Tips For Taking Written Tests

Be Prompt
Note the time and place of the test and allow plenty of time to get there early. This reduces stress!

Know the Rules
Listen carefully as the test administrator reads the instructions and ask questions if there is anything you don’t understand.

Budget Your Time
Look over the test and decide how much time you can afford to spend on each section. Do not waste time on questions you find difficult. Do the easy ones first and come back to the harder ones as time permits.

Read the Questions Carefully
Do not assume that you know what a question is going to ask after reading the first few words. Read ALL the possible answers in multiple choice questions, and pick the best of the several choices.

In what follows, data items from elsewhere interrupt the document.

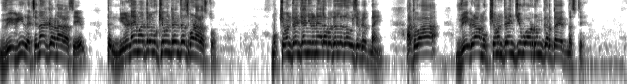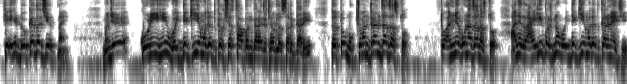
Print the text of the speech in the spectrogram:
वेगळी रचना करणार असेल तर निर्णय मात्र मुख्यमंत्र्यांचाच होणार असतो. मुख्यमंत्र्यांच्या निर्णयाला बदलला जाऊ शकत नाही. अथवा वेगळा मुख्यमंत्र्यांची वॉर रूम करता येत नसते. हे हे डोक्यातच येत नाही. म्हणजे कोणीही वैद्यकीय मदत कक्ष स्थापन करायचं ठरलं सरकारी तर तो मुख्यमंत्र्यांचाच असतो. तो अन्य कोणाचा नसतो. आणि राहिली प्रश्न वैद्यकीय मदत करण्याची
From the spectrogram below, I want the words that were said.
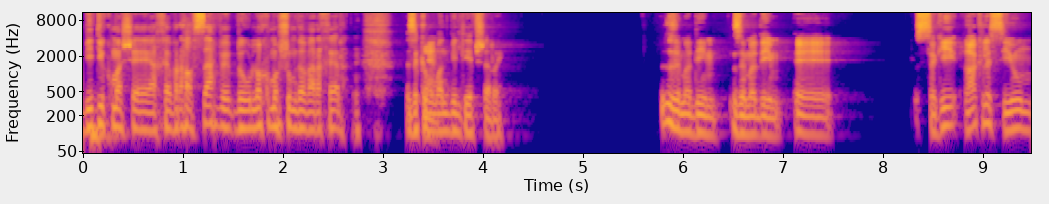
בדיוק מה שהחברה עושה והוא לא כמו שום דבר אחר. זה כן. כמובן בלתי אפשרי. זה מדהים, זה מדהים. אה, שגיא, רק לסיום,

Consider each question separately. The answer to any one question is not intended to help you answer any other. Look for key words. Often words such as ALWAYS, BEST, EXCEPT, GENERALLY, LEAST, NONE and SOME provide valuable clues to the correct answer.

Should You Guess?
Yes. Research indicates that people who guess when they do not know the answer do better on tests than those who do not. When you don’t know the correct answer to a question, you should eliminate those choices which you are sure are wrong. Generally the answer that seems right is right. Avoid reading more into a question than is intended. You should select your answer based on the information provided and not look for any “tricks.” Check Your Answer Sheet Often! The numbers on the answer sheet run in columns from top to bottom. Check your place on the answer sheet every few questions to be sure you are using the right line and space to mark your answer. Be particularly careful, if you skip questions.

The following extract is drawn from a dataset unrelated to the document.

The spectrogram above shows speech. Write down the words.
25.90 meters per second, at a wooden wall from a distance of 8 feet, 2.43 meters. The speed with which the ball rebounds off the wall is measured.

Follow Instructions For Marking the Answer Sheet
Answer sheets are “read” by a scoring machine. Your answer may not be counted if the marks are too small, too light, erasures are incomplete, or there are any stray marks, smudges or checks on the paper. Be sure your marks are heavy and the response spaces completely filled in.

Examples of Test Questions

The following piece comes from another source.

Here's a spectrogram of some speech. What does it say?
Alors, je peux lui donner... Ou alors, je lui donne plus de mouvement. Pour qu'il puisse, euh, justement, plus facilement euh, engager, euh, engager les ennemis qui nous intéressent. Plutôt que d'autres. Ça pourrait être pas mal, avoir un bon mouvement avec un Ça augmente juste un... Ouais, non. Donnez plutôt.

Most of our test questions are in a multiple choice or true / false format. Test questions vary depending on what is appropriate for the particular classification(s). Just to name a few, tests may include subject areas such as: reading comprehension, mathematics, spelling, customer service, filing, etc. A specific list of subject areas per examination is available in the Human Resources Office and on the web.

Correct Way to Complete the Answer Sheet

answersheet2

Affirmative Action and Tests

The City of Baton Rouge is committed to a policy of equal employment opportunity for all people regardless of race, sex, national origin, age, religion or disability. Our tests are specifically designed to measure those skills and knowledge required for the job. Job-related written tests are particularly fair in that all candidates are treated equally. If you feel that you require any assistance in any stage of the application / examination process due to a disability, please let one of our staff know. We hope this information will be helpful as you prepare for our tests!

And Good Luck!